In addition, the researchers analyzed the activity between and within all the neural networks of the brain using functional magnetic resonance imaging. They looked at “connectivity,” or the extent to which brain regions within those networks activate in unison, a measure of their strength. Pregnancy-related differences showed up in only one network, the default mode network, which is thought to govern self-reflection, as well as social processes such as thinking about others.
Connectivity within this network was greater in the pregnant women. The greater the connectivity in a woman, the more she viewed the fetus as a person with their own needs. “These changes in the default mode network may mean there is some change across pregnancy in the neural representation of the self,” Hoekzema says.
Brain changes that help the mother see the developing fetus as an individual are likely to play a role in eventual mother-baby bonding, Hoekzema says. Connectivity in the default mode network also correlated with a physiological measure of maternal-fetal bonding: a slowing of the heart rate upon seeing pictures of smiling infants, which are typically rewarding to mothers. The greater that connectivity, the more a woman’s heart rate slowed, a reflection of how attractive and interesting the photographs were to her.
The researchers also found that subtle changes in the default mode network could predict whether a woman was likely to show signs of infant-directed anger or rejection. “Like in animals, there may be some association [of the brain changes] with both the suppression of negative reactions to the young, as well as the facilitation of positive behaviors that in some way help mothers,” Hoekzema says.
Changes in gray matter with pregnancy were, again, most prominent in the default mode network. They paralleled signs of “nesting,” or preparatory behaviors, such as cleaning the house, that women often display in late pregnancy, says Hoekzema, who is now a mother of two.

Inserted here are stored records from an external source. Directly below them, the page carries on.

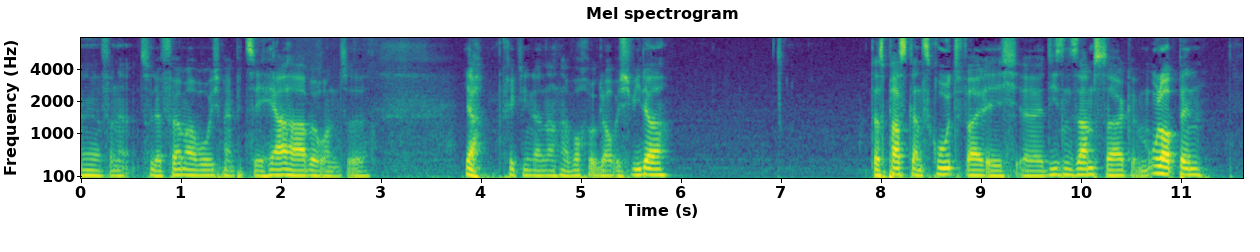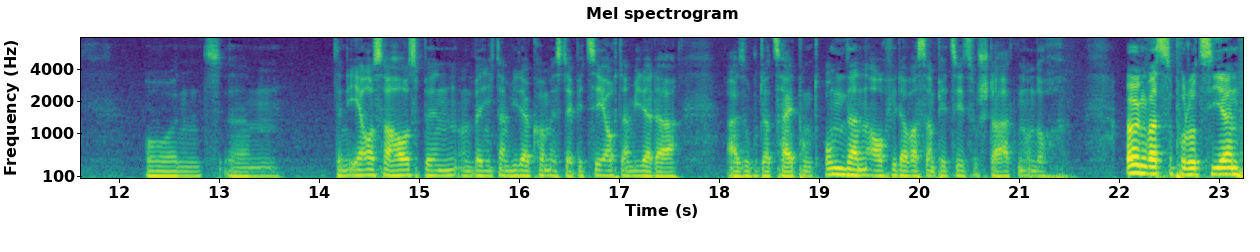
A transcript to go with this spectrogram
Äh, von der, zu der Firma, wo ich meinen PC her habe. Und äh, ja, kriegt ihn dann nach einer Woche, glaube ich, wieder. Das passt ganz gut, weil ich äh, diesen Samstag im Urlaub bin und ähm, dann eh außer Haus bin. Und wenn ich dann wiederkomme, ist der PC auch dann wieder da. Also guter Zeitpunkt, um dann auch wieder was am PC zu starten und auch irgendwas zu produzieren.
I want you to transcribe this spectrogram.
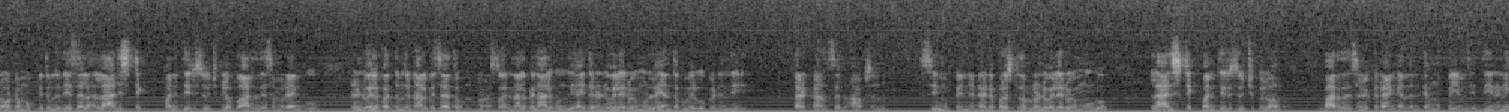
నూట ముప్పై తొమ్మిది దేశాల లాజిస్టిక్ పనితీరు సూచికలో భారతదేశం ర్యాంకు రెండు వేల పద్దెనిమిది నలభై శాతం సారీ నలభై నాలుగు ఉంది. అయితే రెండు వేల ఇరవై మూడులో ఎంతకు మెరుగుపడింది? కరెక్ట్ ఆన్సర్ ఆప్షన్ సి ముప్పై ఎనిమిది. అంటే ప్రస్తుతం రెండు వేల ఇరవై మూడు లాజిస్టిక్ పనితీరు సూచికలో భారతదేశం యొక్క ర్యాంక్ ఎంతంటే ముప్పై ఎనిమిది. దీనిని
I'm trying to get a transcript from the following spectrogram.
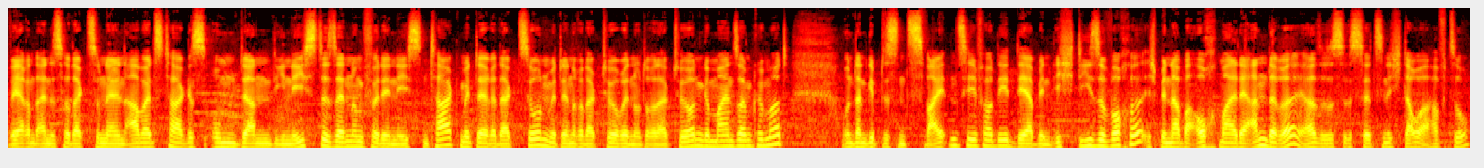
während eines redaktionellen Arbeitstages um dann die nächste Sendung für den nächsten Tag mit der Redaktion, mit den Redakteurinnen und Redakteuren gemeinsam kümmert. Und dann gibt es einen zweiten CVD, der bin ich diese Woche. Ich bin aber auch mal der andere, ja, also das ist jetzt nicht dauerhaft so.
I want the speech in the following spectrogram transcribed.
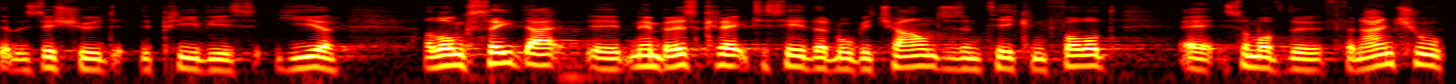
that was issued the previous year. Alongside that, the uh, member is correct to say there will be challenges in taking forward uh, some of the financial uh,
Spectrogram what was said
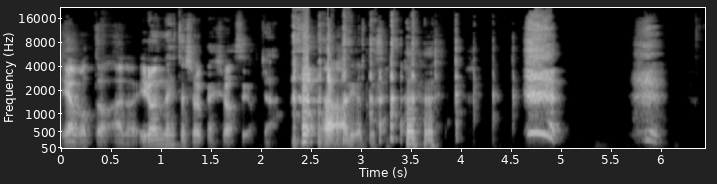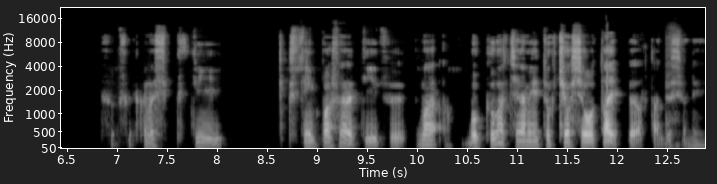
いや、もっと、あの、いろんな人紹介しますよ、じゃあ。あありがとうございます。そうそうこの60、16パーソナリティーズ、まあ、僕はちなみに言うと巨匠タイプだったんですよね。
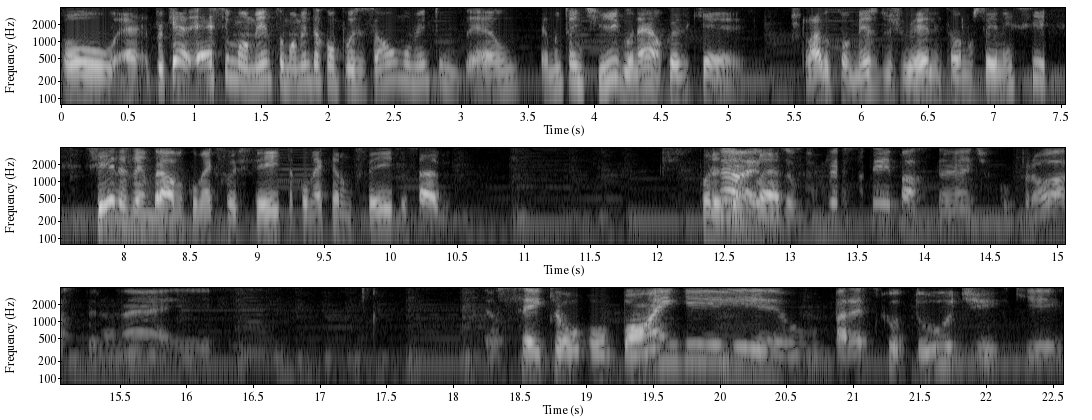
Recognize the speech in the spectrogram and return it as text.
ou é, porque esse momento, o momento da composição, é um momento é, um, é muito antigo, né? Uma coisa que é lá do começo do joelho, então não sei nem se se eles lembravam como é que foi feita, como é que eram feitas, sabe? por exemplo, Não, eu, essa? Eu conversei bastante com o Próspero, né? E eu sei que o, o Boeing, o, parece que o Dude, que,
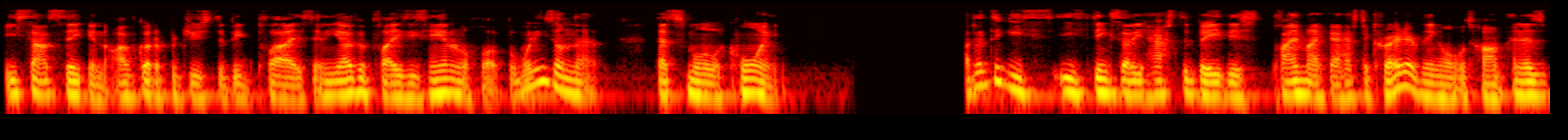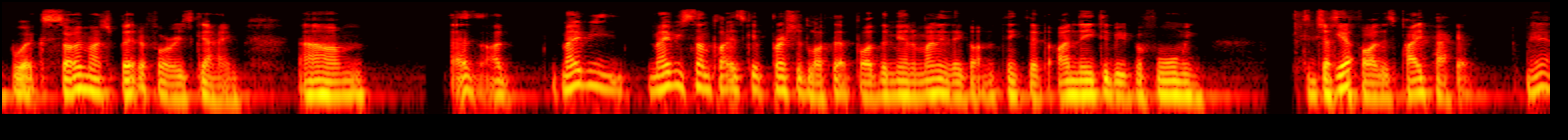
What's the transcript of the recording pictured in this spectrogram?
he starts thinking, "I've got to produce the big plays," and he overplays his hand a lot. But when he's on that that smaller coin, I don't think he he thinks that he has to be this playmaker, has to create everything all the time, and has worked so much better for his game. Um, as I, maybe maybe some players get pressured like that by the amount of money they got and think that I need to be performing to justify this pay packet. Yeah,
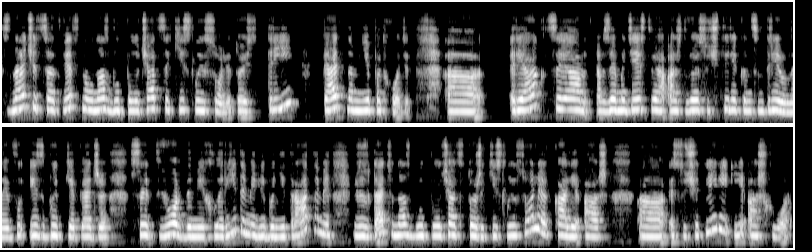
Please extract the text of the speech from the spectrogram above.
значит, соответственно, у нас будут получаться кислые соли. То есть 3 5 нам не подходит. Реакция взаимодействия H2SO4 концентрированной в избытке, опять же, с твердыми хлоридами либо нитратами. В результате у нас будет получаться тоже кислые соли, калий H, SO4 и H-хлор.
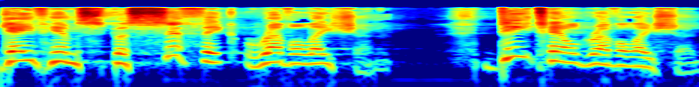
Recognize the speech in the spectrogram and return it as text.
gave him specific revelation, detailed revelation.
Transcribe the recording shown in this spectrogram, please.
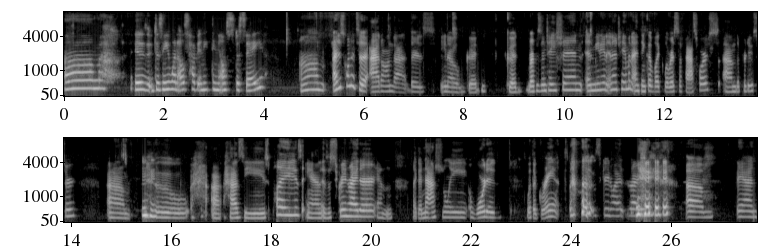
Um, is does anyone else have anything else to say? Um, I just wanted to add on that there's you know good good representation in media and entertainment. I think of like Larissa Fasthorse, um, the producer, um, mm-hmm. who uh, has these plays and is a screenwriter and like a nationally awarded with a grant screenwriter. um, and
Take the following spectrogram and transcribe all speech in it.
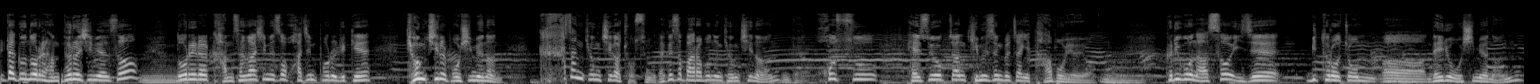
일단 그 노래를 한번 들으시면서 음. 노래를 감상하시면서 화진포를 이렇게 경치를 보시면은 가장 경치가 좋습니다. 그래서 바라보는 경치는 네. 호수, 해수욕장, 김일성 별장이 다 보여요. 음. 그리고 나서 이제 밑으로 좀 어, 내려오시면은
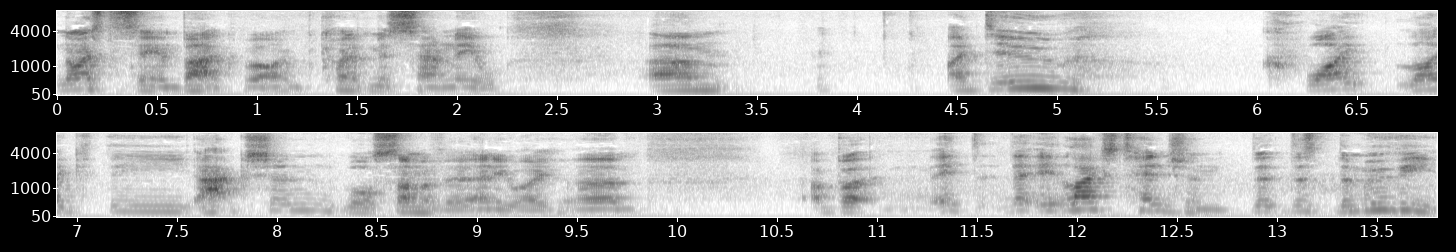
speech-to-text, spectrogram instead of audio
nice to see him back, but I kind of miss Sam Neill. Um, I do quite like the action, well, some of it anyway. Um, but it it lacks tension. The, the the movie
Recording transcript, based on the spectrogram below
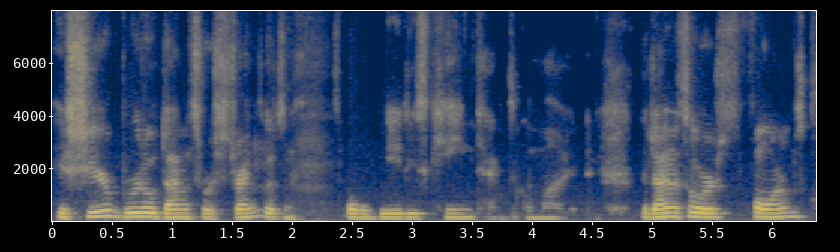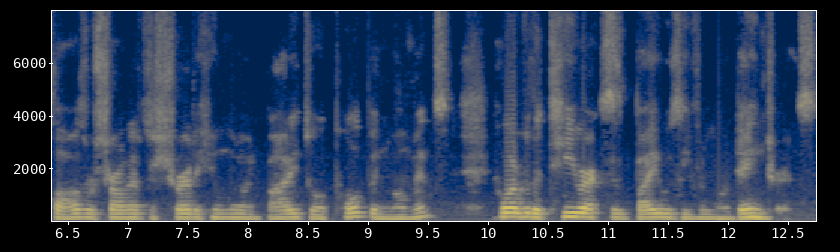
His sheer, brutal dinosaur strength was enhanced by the deity's keen tactical mind. The dinosaur's forms, claws were strong enough to shred a humanoid body to a pulp in moments. However, the T Rex's bite was even more dangerous.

Hoekzema’s team also looked at what factors might underlie the brain remodeling. They saw no association with measures of sleep, stress or method of delivery but did see a strong link with rising estrogen levels. This finding makes sense because changes in sex steroid hormones are known to reconstruct areas of the female rodent brain and are responsible for maternal rodent behaviors such as nest building and caring for pups. Still, showing what’s true in animals is also true in humans “is new and important,” Pawluski says.
Pregnancy-related gray matter loss generally persisted a year after giving birth, the researchers found. One exception was in the hippocampus, a memory structure, whose gray matter tended to increase in volume during this period, paralleling a cognitive recovery that studies have shown takes place over two years. So the real “mommy brain,” Hoekzema says, may be largely supercharged for parenting but at a temporary cognitive cost, something she plans to more fully investigate in a future study.
Pawluski, who is a therapist as well as a scientist, says that women who become mothers may find comfort in the knowledge that their brain has changed, allowing them to accept a range of emotions or other psychological shifts they may be experiencing. And the results may ultimately inform situations in which motherhood goes awry because of depression or psychosis, potentially leading to new diagnostics. “If you could tell from a brain image or a biomarker in the blood who is vulnerable for a perinatal mental illness, that could be very valuable,” Pawluski says.